THE TASK: Write out the data again exactly, skipping every picture.

*** Opening of GIVEN INFORMATION ***

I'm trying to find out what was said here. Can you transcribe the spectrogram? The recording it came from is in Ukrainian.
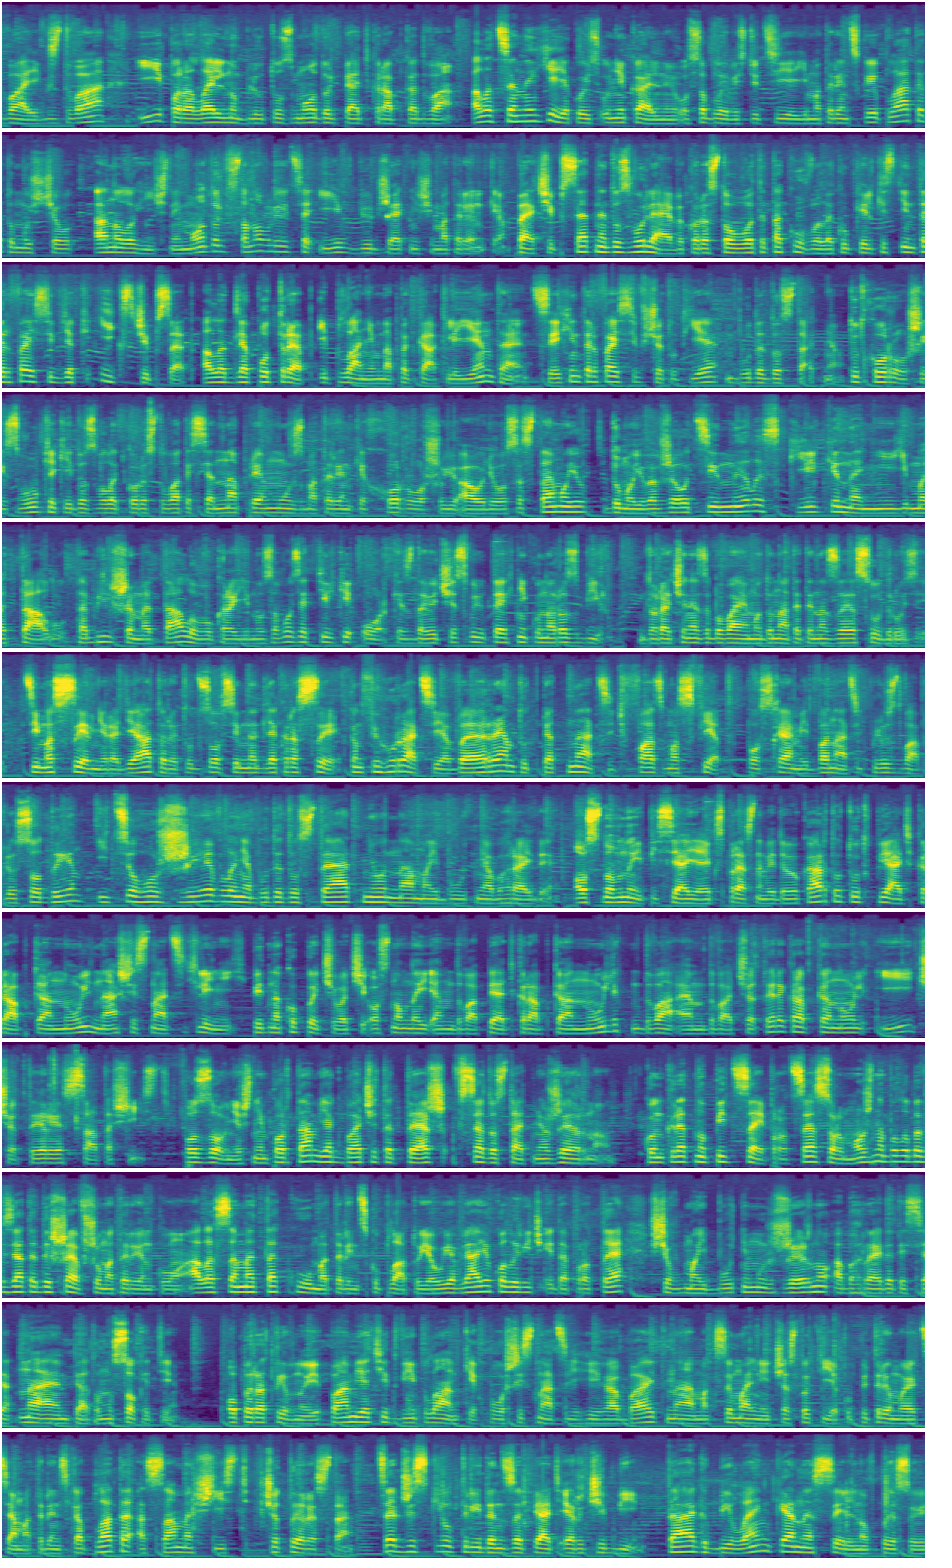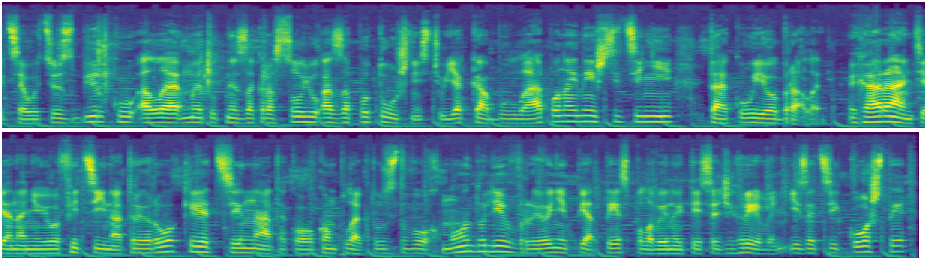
2x2 і паралельно Bluetooth модуль 5.2. Але це не є якоюсь унікальною особливістю цієї материнської плати, тому що аналогічний модуль встановлюється і в бюджетніші материнки. B-чіпсет не дозволяє використовувати таку велику кількість інтерфейсів, як X-чіпсет, але для потреб і планів на ПК клієнта цих інтерфейсів, що тут є, буде достатньо. Тут хороший звук, який дозволить користуватися напряму з материнки хорошою аудіосистемою. Думаю, ви вже оцінили, скільки на ній металу. Та більше металу в Україну завозять тільки орки, здаючи свою техніку на розбір. До речі, не забуваємо донатити на ЗСУ, друзі. Ці масивні радіатори тут зовсім не для краси. Конфігурація VRM тут 15 фаз MOSFET по схемі 12 плюс 2 плюс 1, і цього живлення буде достатньо на майбутні апгрейди. Основний PCI Express на відеокарту тут 5.0 на 16 ліній. Під накопичувачі основний M2 5.0, 2 M2 4.0 і 4 SATA 6. По зовнішнім портам, як бачите, теж все достатньо жирно. Конкретно під цей процесор можна було би взяти дешевшу материнку, але саме таку материнську плату я уявляю, коли річ іде про те, що в майбутньому жирно апгрейдитися на M5 сокеті. Оперативної пам'яті дві планки по 16 ГБ на максимальній частоті, яку підтримує ця материнська плата, а саме 6400. Це G-Skill Trident Z5 RGB. Так, біленька не сильно вписується у цю збірку, але ми тут не за красою, а за потужністю, яка була по найнижчій ціні, таку і обрали. Гарантія на нього офіційна 3 роки. Ціна такого комплекту з двох модулів в районі 5,5 тисяч гривень. І за ці кошти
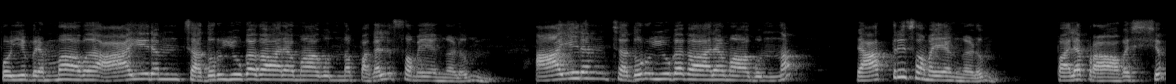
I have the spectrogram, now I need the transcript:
ഇപ്പോൾ ഈ ബ്രഹ്മാവ് ആയിരം ചതുർയുഗകാലമാകുന്ന പകൽ സമയങ്ങളും ആയിരം ചതുർയുഗകാലമാകുന്ന രാത്രി സമയങ്ങളും പല പ്രാവശ്യം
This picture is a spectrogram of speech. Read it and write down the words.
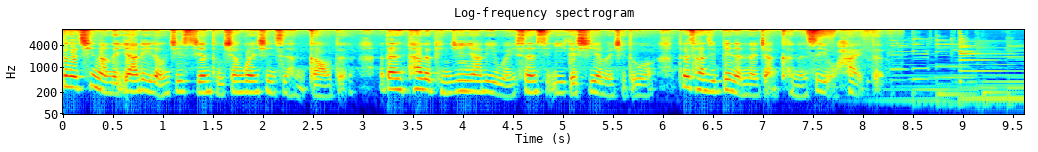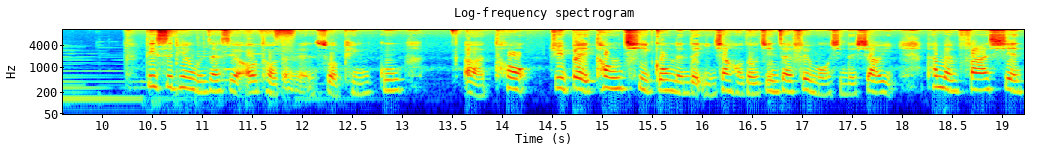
这个气囊的压力容积时间图相关性是很高的，但它的平均压力为三十一个 cmH 多，对长期病人来讲可能是有害的。第四篇文章是由 Otto 等人所评估，呃，通具备通气功能的影像喉头镜在肺模型的效益，他们发现。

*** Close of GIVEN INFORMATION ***

EXPECTED OUTPUT:
I'm trying to find out what was said here. Can you transcribe the spectrogram? The recording it came from is in Ukrainian.
2x2 і паралельно Bluetooth модуль 5.2. Але це не є якоюсь унікальною особливістю цієї материнської плати, тому що аналогічний модуль встановлюється і в бюджетніші материнки. B-чіпсет не дозволяє використовувати таку велику кількість інтерфейсів, як X-чіпсет, але для потреб і планів на ПК клієнта цих інтерфейсів, що тут є, буде достатньо. Тут хороший звук, який дозволить користуватися напряму з материнки хорошою аудіосистемою. Думаю, ви вже оцінили, скільки на ній металу. Та більше металу в Україну завозять тільки орки, здаючи свою техніку на розбір. До речі, не забуваємо донатити на ЗСУ, друзі. Ці масивні радіатори тут зовсім не для краси. Конфігурація VRM тут 15 фаз MOSFET по схемі 12 плюс 2 плюс 1, і цього живлення буде достатньо на майбутні апгрейди. Основний PCI Express на відеокарту тут 5.0 на 16 ліній. Під накопичувачі основний M2 5.0, 2 M2 4.0 і 4 SATA 6. По зовнішнім портам, як бачите, теж все достатньо жирно. Конкретно під цей процесор можна було би взяти дешевшу материнку, але саме таку материнську плату я уявляю, коли річ іде про те, що в майбутньому жирно апгрейдитися на M5 сокеті. Оперативної пам'яті дві планки по 16 ГБ на максимальній частоті, яку підтримує ця материнська плата, а саме 6400. Це G-Skill Trident Z5 RGB. Так, біленька не сильно вписується у цю збірку, але ми тут не за красою, а за потужністю, яка була по найнижчій ціні, таку і обрали. Гарантія на нього офіційна 3 роки. Ціна такого комплекту з двох модулів в районі 5,5 тисяч гривень. І за ці кошти
I have the spectrogram, now I need the transcript:
ഇപ്പോൾ ഈ ബ്രഹ്മാവ് ആയിരം ചതുർയുഗകാലമാകുന്ന പകൽ സമയങ്ങളും ആയിരം ചതുർയുഗകാലമാകുന്ന രാത്രി സമയങ്ങളും പല പ്രാവശ്യം
This picture is a spectrogram of speech. Read it and write down the words.
这个气囊的压力容积时间图相关性是很高的，但它的平均压力为三十一个 cmH 多，对长期病人来讲可能是有害的。第四篇文章是由 Otto 等人所评估，呃，通具备通气功能的影像喉头镜在肺模型的效益，他们发现。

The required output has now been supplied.